Whether the Superior Court panel, in a matter of first impression, improperly developed a rule for determining proper venue in an internet-based defamation action that deems venue proper anywhere the purported defamation is accessed through the internet despite the lack of any other connection to the venue, a rule which abandons all of the protections accorded by the limiting characteristics of the venue rules and opens the door to unchecked forum shopping, calling for this Court to provide “decision and statutory guidance” as requested by the Opinion of the concurring panel member of the Pennsylvania Superior Court?
The Fox lawsuit arose out of a mayoral election in Chester Heights, a small borough located in Western Delaware County, Pennsylvania. In November 2017, plaintiff Joy Fox, the Democrat mayoral candidate, lost the election to Stacey Smith, the Republican mayoral candidate; Smith is currently serving as the Mayor of Chester Heights.
In her ensuing defamation lawsuit, which she filed in state court in Philadelphia County, candidate Fox alleged that in connection with the November 2017 election, Smith and several other Republican candidates and members of Republican committees in Delaware County posted on the Internet information that Fox had had a “bad check” conviction, among other things, in order to damage her reputation and impact the election. Rawle & Henderson LLP was retained to represent Mayor Smith. The defendants filed preliminary objections based on improper venue, arguing that venue was only proper in Delaware County where Fox and all the defendants resided and the Internet postings were made. In response to the venue challenge, Fox argued that a close friend of hers, who resided in Philadelphia, “read the defamatory information on the Facebook post published by the candidates and their committee on their social media pages” on her computer at her residence in Philadelphia, thus making venue proper in Philadelphia County.

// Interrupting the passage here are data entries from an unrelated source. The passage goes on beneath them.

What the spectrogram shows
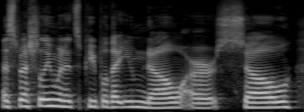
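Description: Young woman, podcast co-host, casual chat, lots of "like", low voice. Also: normal speed, clear, resonant tone. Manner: chatty, lots of "like" fillers, animated quoting.

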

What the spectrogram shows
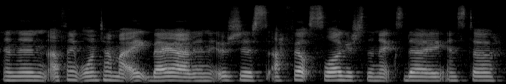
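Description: A woman's voice: fairly low pitch, little pitch movement, normal speed. A woman with a Southern US accent, chatting casually as a guest in an informal, down-to-earth way. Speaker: podcast guest, obstacle racer. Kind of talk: casual chat.

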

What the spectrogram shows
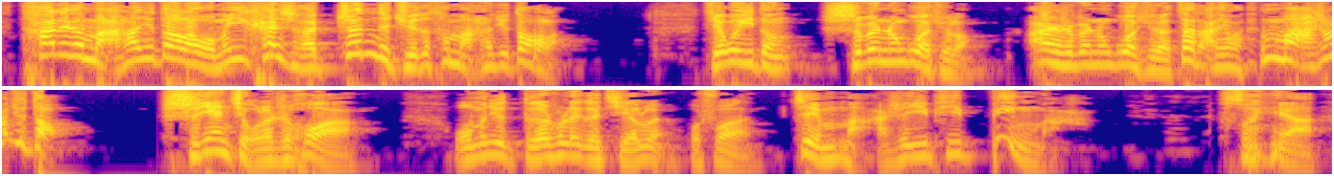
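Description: A man preaching a sermon, animated and full of rhetorical questions, closing his points with "amen". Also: on the high side.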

The trial judge, Judge Arnold New, denied the defendants’ preliminary objections. Although Judge New noted in his opinion that the postings in question were not directed or sent to anyone in Philadelphia, and had to be sought out by any viewer, he concluded that he was compelled to follow the Supreme Court’s prior holding in Gaetano v. Sharon Herald Co., a 1967 decision that held venue was proper in a print media defamatory cause of action where the defamatory statement is “published,” which the Supreme Court defined as where the defamatory statement was read and understood to be defamatory to the plaintiff. However, Judge New also specifically recognized that Fox’s Internet defamation case raised venue issues that were not before the Supreme Court when it decided Gaetano:
In the 51 years since Gaetano was decided, technology drastically changed the way in which we communicate, yet the venue rules related to defamation have remained stagnant. This Court humbly requests a reevaluation of these principles to the internet, social media, and technology of the modern era.
Judge New also certified the issue of venue as being appropriate for immediate appeal to the Pennsylvania Superior Court. On appeal, a three-member panel of the Superior Court affirmed the trial court’s decision, again following the Supreme Court’s 1967 decision in Gaetano. However, one member of the Superior Court panel, Judge Mary Murray, in her concurring Opinion, specifically requested the Supreme Court to examine the venue issue and update the law requiring proper venue in an Internet defamation case:
Accordingly, I write to underscore that the courts of this Commonwealth – at both the intermediate appellate and trial level – would benefit from decision and statutory guidance in analyzing established legal principles such as venue, [and] I respectfully request that our Supreme Court, its rules committees, and our legislature provide further guidance in the evolving area of electronic communications.
As noted, it is Rawle & Henderson LLP’s position on behalf of Mayor Smith that proper venue in an Internet defamation case should be limited to the venues in which the allegedly defamatory remarks were posted and directed, and where the plaintiff resides. In other words, venue should be limited in such cases to where the allegedly defamatory posting would have its most significant impact since the primary purpose in a defamation action is to assure that a plaintiff who has been defamed will be allowed to vindicate his/her reputation where their reputation is most important, in their home community. Rawle & Henderson will also argue that following the venue rule in Gaetano in an Internet defamation case would completely undermine all the protections afforded by the limiting characteristics of the venue rules, and open the door to uncheckable forum shopping. In fact, applying the Supreme Court’s holding in Gaetano to an Internet defamation case would theoretically permit the filing of such a lawsuit in any of the 67 counties in Pennsylvania, despite the lack of any meaningful connection to the remote venue.
Smith’s and the co-defendants’ Supreme Court briefs are currently due on February 3, 2020, but this date will likely be extended by the Court.